Extracted data entries:

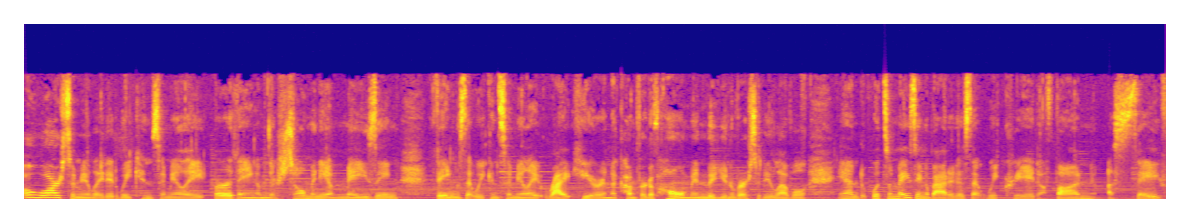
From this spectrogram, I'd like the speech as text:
OR simulated. We can simulate birthing. and there's so many amazing things that we can simulate right here in the comfort of home in the university level. And what's amazing about it is that we create a fun, a safe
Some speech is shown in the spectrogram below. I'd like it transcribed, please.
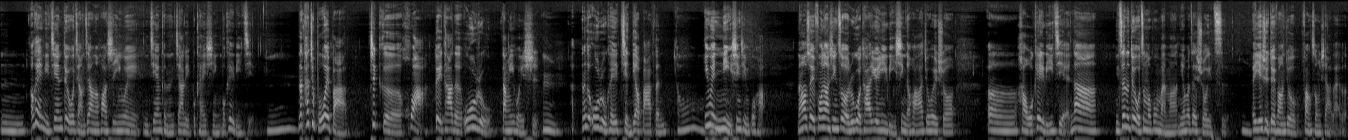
嗯，OK，你今天对我讲这样的话，是因为你今天可能家里不开心，我可以理解。嗯，那他就不会把这个话对他的侮辱当一回事。嗯，那个侮辱可以减掉八分哦，因为你心情不好。然后，所以风象星座如果他愿意理性的话，他就会说：“呃，好，我可以理解。那你真的对我这么不满吗？你要不要再说一次？”嗯，也许对方就放松下来了。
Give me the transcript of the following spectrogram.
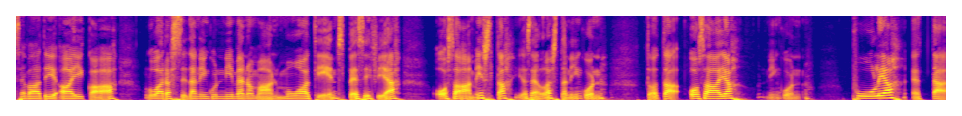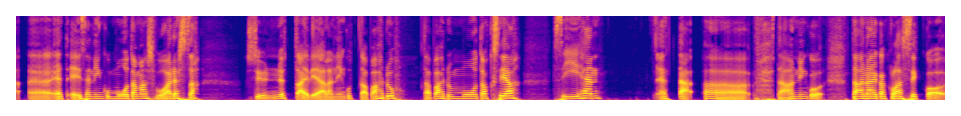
se vaatii aikaa luoda sitä niin kuin nimenomaan muotiin spesifiä osaamista ja sellaista niin kuin, tota, osaaja niin kuin, puulia, että et ei se niin kuin muutamassa vuodessa synny tai vielä niin kuin tapahdu, tapahdu muutoksia siihen, että äh, tämä on, niinku, on aika klassikko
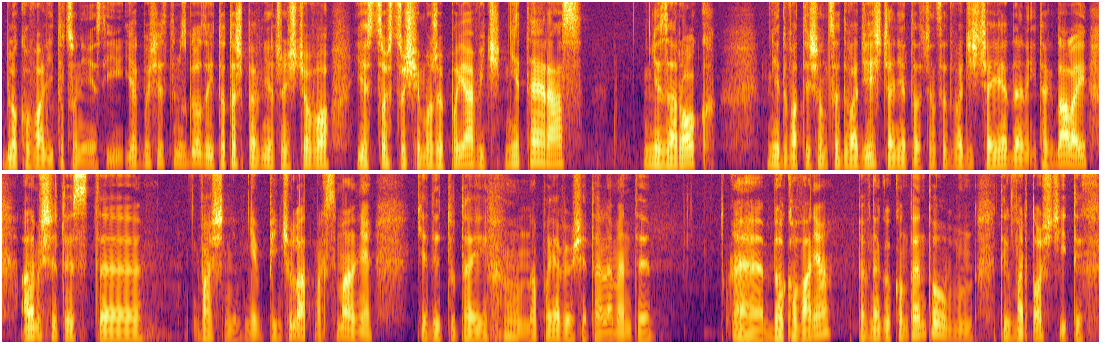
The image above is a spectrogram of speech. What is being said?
blokowali to, co nie jest. I jakby się z tym zgodzę, i to też pewnie częściowo jest coś, co się może pojawić nie teraz, nie za rok, nie 2020, nie 2021 i tak dalej, ale myślę, że to jest e, właśnie, nie wiem, pięciu lat maksymalnie, kiedy tutaj no, pojawią się te elementy e, blokowania pewnego kontentu, tych wartości, tych,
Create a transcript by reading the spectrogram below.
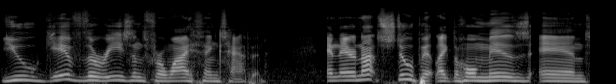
you give the reasons for why things happen. And they're not stupid like the whole Miz and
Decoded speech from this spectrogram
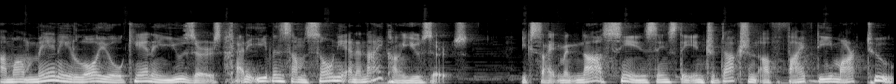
among many loyal Canon users and even some Sony and Nikon users. Excitement not seen since the introduction of 5D Mark II.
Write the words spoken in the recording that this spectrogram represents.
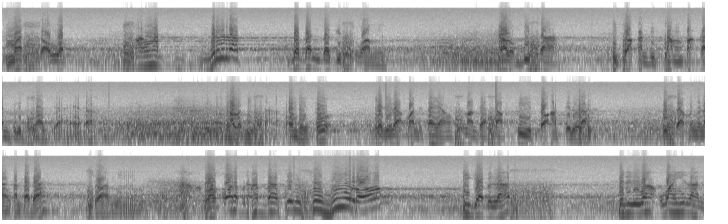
Masya Allah sangat berat beban bagi suami. Kalau bisa itu akan dicampakkan begitu saja ya kalau bisa. Untuk itu jadilah wanita yang senantiasa fi taatillah. Bisa menyenangkan pada suami wa qala ibn suburo 13 jadi dua wailan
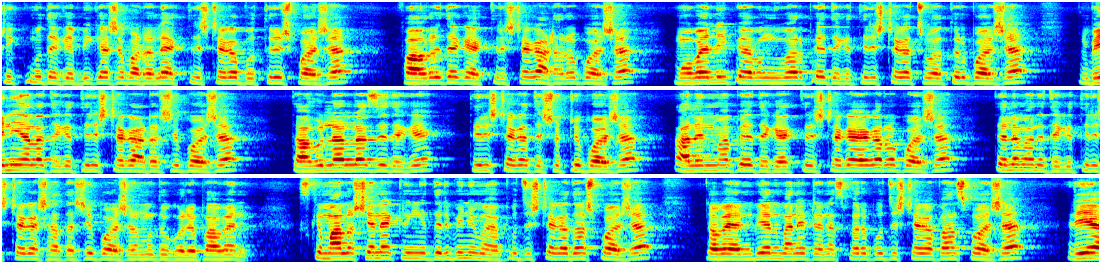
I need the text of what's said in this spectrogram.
টিকমু থেকে বিকাশে পাঠালে একত্রিশ টাকা বত্রিশ পয়সা ফাউরি থেকে একত্রিশ টাকা আঠারো পয়সা, মোবাইল ইপে এবং ইউআর পে থেকে তিরিশ টাকা চুয়াত্তর পয়সা বেনিয়ালা থেকে তিরিশ টাকা আটাশি পয়সা, তাহুল আল্লাজি থেকে তিরিশ টাকা তেষট্টি পয়সা আলিনমা পে থেকে একত্রিশ টাকা এগারো পয়সা, তেলেমানি থেকে তিরিশ টাকা সাতাশি পয়সার মতো করে পাবেন। আজকে মালয়েশিয়ান এক রিঙ্গিতের বিনিময়ে পঁচিশ টাকা দশ পয়সা তবে এনবিএল মানি ট্রান্সফারে পঁচিশ টাকা পাঁচ পয়সা, রিয়া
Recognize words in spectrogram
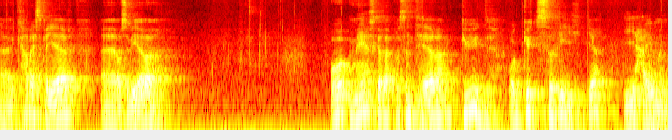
eh, hva de skal gjøre, eh, osv. Og vi skal representere Gud og Guds rike i heimen.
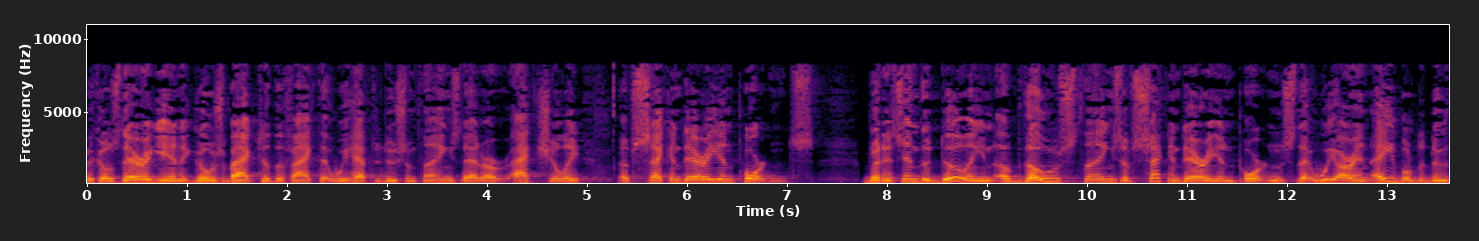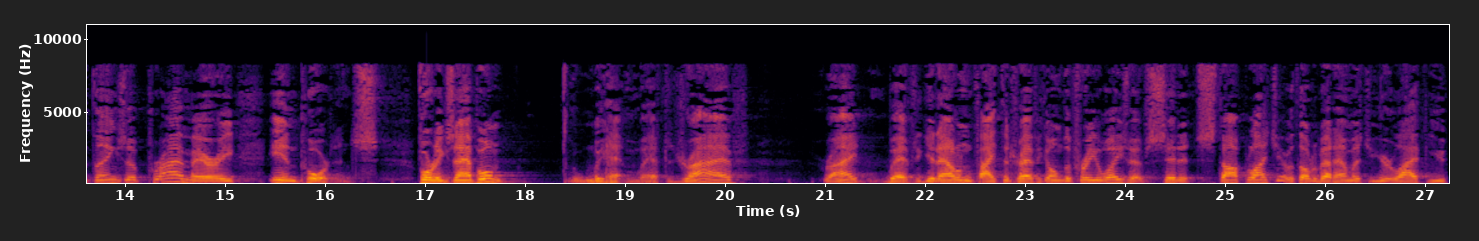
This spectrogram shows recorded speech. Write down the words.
Because there again, it goes back to the fact that we have to do some things that are actually of secondary importance. But it's in the doing of those things of secondary importance that we are enabled to do things of primary importance. For example, we have, we have to drive, right? We have to get out and fight the traffic on the freeways. We have to sit at stoplights. You ever thought about how much of your life you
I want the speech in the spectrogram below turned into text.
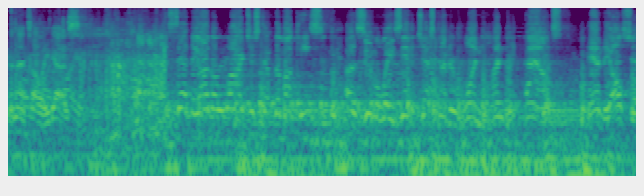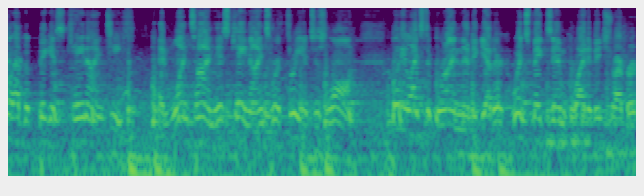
And that's all he does. As said, they are the largest of the monkeys. Zuma weighs in at just under 100 pounds. And they also have the biggest canine teeth. At one time, his canines were three inches long. But he likes to grind them together, which makes them quite a bit sharper.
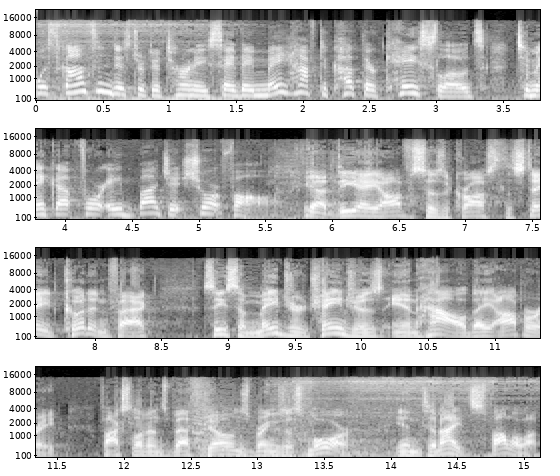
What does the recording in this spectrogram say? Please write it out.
Wisconsin district attorneys say they may have to cut their caseloads to make up for a budget shortfall. Yeah, DA offices across the state could, in fact, see some major changes in how they operate. Fox 11's Beth Jones brings us more in tonight's follow up.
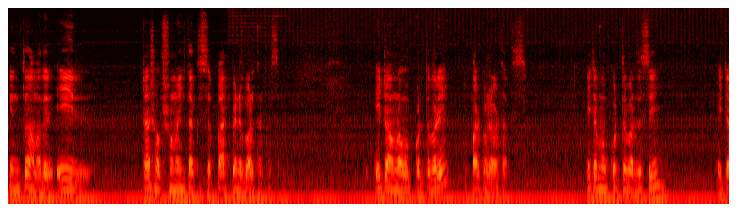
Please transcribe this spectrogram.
কিন্তু আমাদের এইটা সবসময় থাকতেছে পারপেন্ডিকুলার থাকতেছে। এটাও আমরা মুভ করতে পারি পারপেন্ডিকুলার থাকতেছে। এটা মুভ করতে পারতেছি, এটা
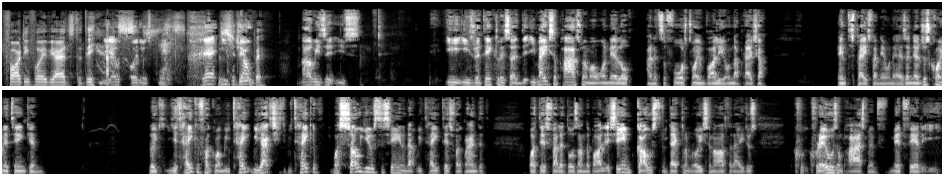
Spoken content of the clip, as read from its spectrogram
45 yards to the The outside of his. Yeah, he's a. Stupid. No, he's a, he's he, he's ridiculous. Uh, He makes a pass when we're one 0 up, and it's a first time volley under pressure into space for Nunez, and you're just kind of thinking, like you take it for granted. We take we actually we take it. We're so used to seeing that we take this for granted. What this fella does on the ball, you see him ghost and Declan Rice and all today, just cr- cruising past mid, midfield. He,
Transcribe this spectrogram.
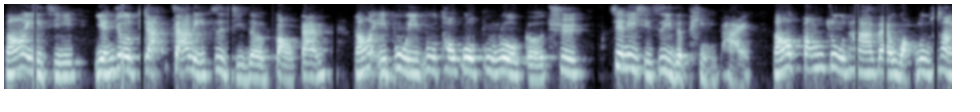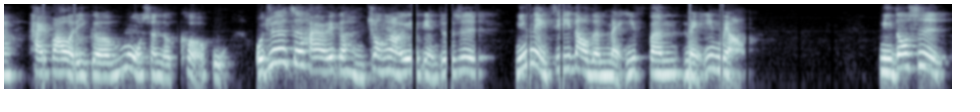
然后以及研究家家里自己的保单，然后一步一步透过部落格去建立起自己的品牌，然后帮助他在网络上开发了一个陌生的客户。我觉得这还有一个很重要一点，就是你累积到的每一分每一秒，你都是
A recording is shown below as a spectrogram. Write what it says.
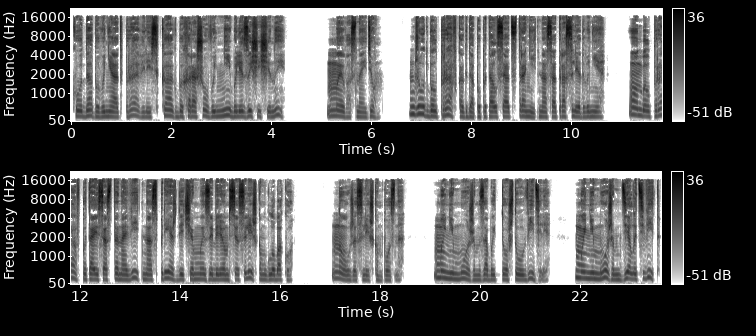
куда бы вы ни отправились, как бы хорошо вы ни были защищены, мы вас найдем. Джуд был прав, когда попытался отстранить нас от расследования. Он был прав, пытаясь остановить нас, прежде чем мы заберемся слишком глубоко но уже слишком поздно. Мы не можем забыть то, что увидели. Мы не можем делать вид.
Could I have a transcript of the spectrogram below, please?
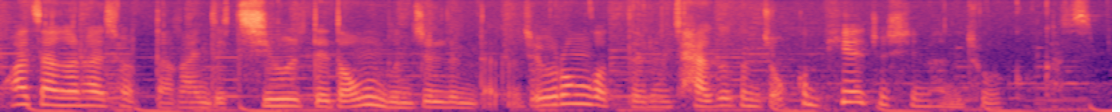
화장을 하셨다가 이제 지울 때 너무 문지른다든지 이런 것들은 자극은 조금 피해 주시면 좋을 것 같습니다.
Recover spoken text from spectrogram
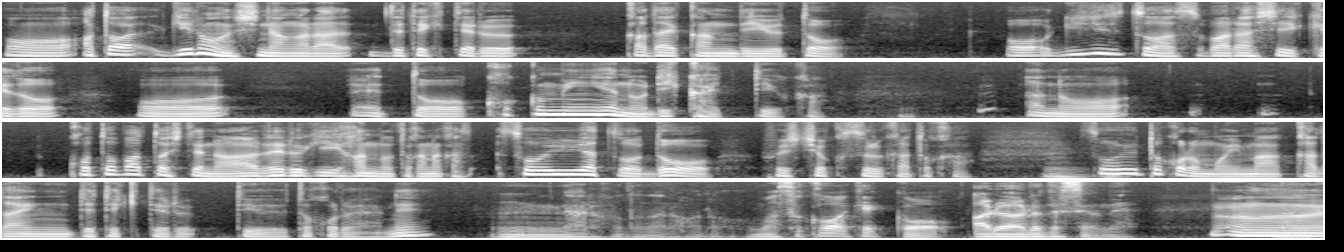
おあとは議論しながら出てきてる課題感で言うとお技術は素晴らしいけどお、えっと、国民への理解っていうかあの言葉としてのアレルギー反応とかなんかそういうやつをどう払拭するかとか、うんそういうところも今課題に出てきてるっていうところやね。うんなるほどなるほど。まあそこは結構あるあるですよね。うん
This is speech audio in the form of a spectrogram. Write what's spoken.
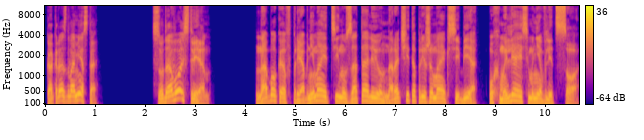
Как раз два места». «С удовольствием!» Набоков приобнимает Тину за талию, нарочито прижимая к себе, ухмыляясь мне в лицо.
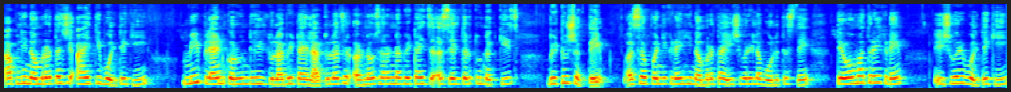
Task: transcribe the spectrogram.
आपली नम्रता जी आहे ती बोलते की मी प्लॅन करून देईल तुला भेटायला. तुला जर अर्णव सरांना भेटायचं असेल तर तू नक्कीच भेटू शकते. असं पण इकडे ही नम्रता ईश्वरीला बोलत असते. तेव्हा मात्र इकडे ईश्वरी बोलते की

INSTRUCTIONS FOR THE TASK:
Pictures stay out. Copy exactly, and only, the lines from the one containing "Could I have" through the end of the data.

TASK RESULT:
Could I have a transcript of the spectrogram below, please?
화장을 하셨다가 이제 지울 때 너무 문지른다든지 이런 것들은 자극은 조금 피해 주시면 좋을 것 같습니다.
Recover spoken text from spectrogram
おあとは議論しながら出てきてる課題感で言うとお技術は素晴らしいけどお、えっと、国民への理解っていうかあの言葉としてのアレルギー反応とかなんかそういうやつをどう払拭するかとか、うんそういうところも今課題に出てきてるっていうところやね。うんなるほどなるほど。まあそこは結構あるあるですよね。うん
This is speech audio in the form of a spectrogram. Write what's spoken.
Как раз два места». «С удовольствием!» Набоков приобнимает Тину за талию, нарочито прижимая к себе, ухмыляясь мне в лицо.
Task: transcribe the spectrogram.
आपली नम्रता जी आहे ती बोलते की मी प्लॅन करून देईल तुला भेटायला. तुला जर अर्णव सरांना भेटायचं असेल तर तू नक्कीच भेटू शकते. असं पण इकडे ही नम्रता ईश्वरीला बोलत असते. तेव्हा मात्र इकडे ईश्वरी बोलते की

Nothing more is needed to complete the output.